Restate the entries word for word and skip every image.
/---
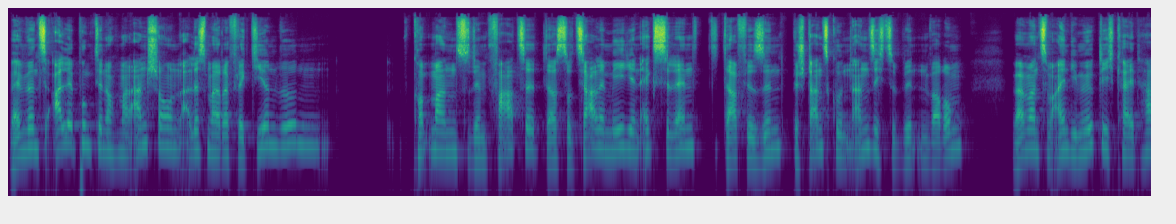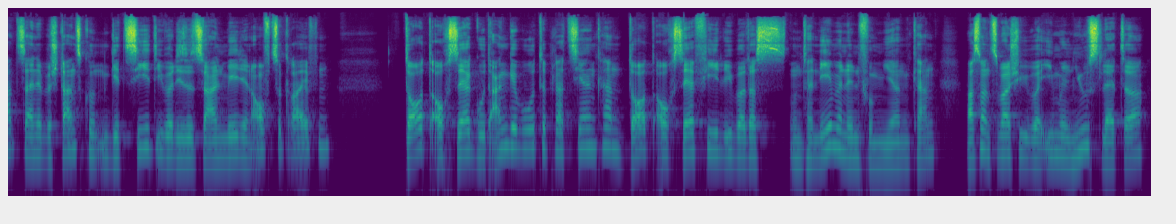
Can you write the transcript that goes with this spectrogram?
Wenn wir uns alle Punkte nochmal anschauen, alles mal reflektieren würden, kommt man zu dem Fazit, dass soziale Medien exzellent dafür sind, Bestandskunden an sich zu binden. Warum? Weil man zum einen die Möglichkeit hat, seine Bestandskunden gezielt über die sozialen Medien aufzugreifen, dort auch sehr gut Angebote platzieren kann, dort auch sehr viel über das Unternehmen informieren kann, was man zum Beispiel über E-Mail-Newsletter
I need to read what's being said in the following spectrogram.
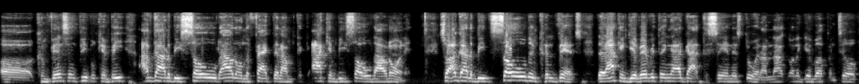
uh, convincing people can be. I've got to be sold out on the fact that I'm I can be sold out on it. So I got to be sold and convinced that I can give everything I got to seeing this through, and I'm not going to give up until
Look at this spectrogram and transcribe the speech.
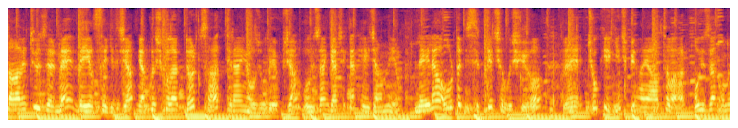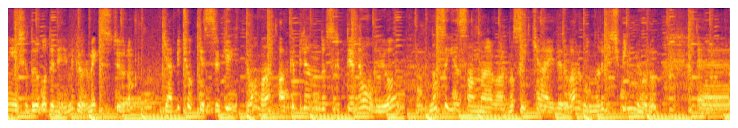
daveti üzerine Wales'a gideceğim. Yaklaşık olarak 4 saat tren yolculuğu yapacağım. O yüzden gerçekten heyecanlıyım. Leyla orada bir sirkte çalışıyor ve çok ilginç bir hayatı var. O yüzden onun yaşadığı o deneyimi görmek istiyorum. Ya birçok kez sirke gittim ama arka planında sirkte ne oluyor? Nasıl insanlar var? Nasıl hikayeleri var? Bunları hiç bilmiyorum. Ee,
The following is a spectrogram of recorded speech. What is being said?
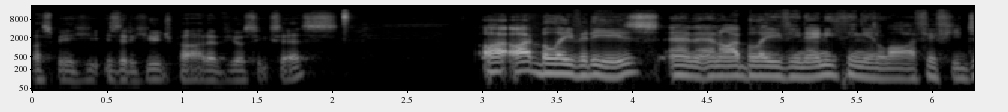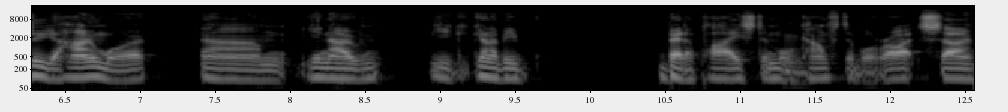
must be. A, is it a huge part of your success? I, I believe it is, and, and I believe in anything in life. If you do your homework, um, you know you're going to be better placed and more comfortable, right? So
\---
# EXERCISE RESPONSE
Can you write the transcript that goes with this spectrogram?
Wenn wir uns alle Punkte nochmal anschauen, alles mal reflektieren würden, kommt man zu dem Fazit, dass soziale Medien exzellent dafür sind, Bestandskunden an sich zu binden. Warum? Weil man zum einen die Möglichkeit hat, seine Bestandskunden gezielt über die sozialen Medien aufzugreifen, dort auch sehr gut Angebote platzieren kann, dort auch sehr viel über das Unternehmen informieren kann, was man zum Beispiel über E-Mail-Newsletter
I need to read what's being said in the following spectrogram.
uh, convincing people can be. I've got to be sold out on the fact that I'm I can be sold out on it. So I got to be sold and convinced that I can give everything I got to seeing this through, and I'm not going to give up until
Look at this spectrogram and transcribe the speech.
daveti üzerine Wales'a gideceğim. Yaklaşık olarak 4 saat tren yolculuğu yapacağım. O yüzden gerçekten heyecanlıyım. Leyla orada bir sirkte çalışıyor ve çok ilginç bir hayatı var. O yüzden onun yaşadığı o deneyimi görmek istiyorum. Ya birçok kez sirke gittim ama arka planında sirkte ne oluyor? Nasıl insanlar var? Nasıl hikayeleri var? Bunları hiç bilmiyorum. Ee,
The following is a spectrogram of recorded speech. What is being said?
must be. A, is it a huge part of your success? I, I believe it is, and, and I believe in anything in life. If you do your homework, um, you know you're going to be better placed and more comfortable, right? So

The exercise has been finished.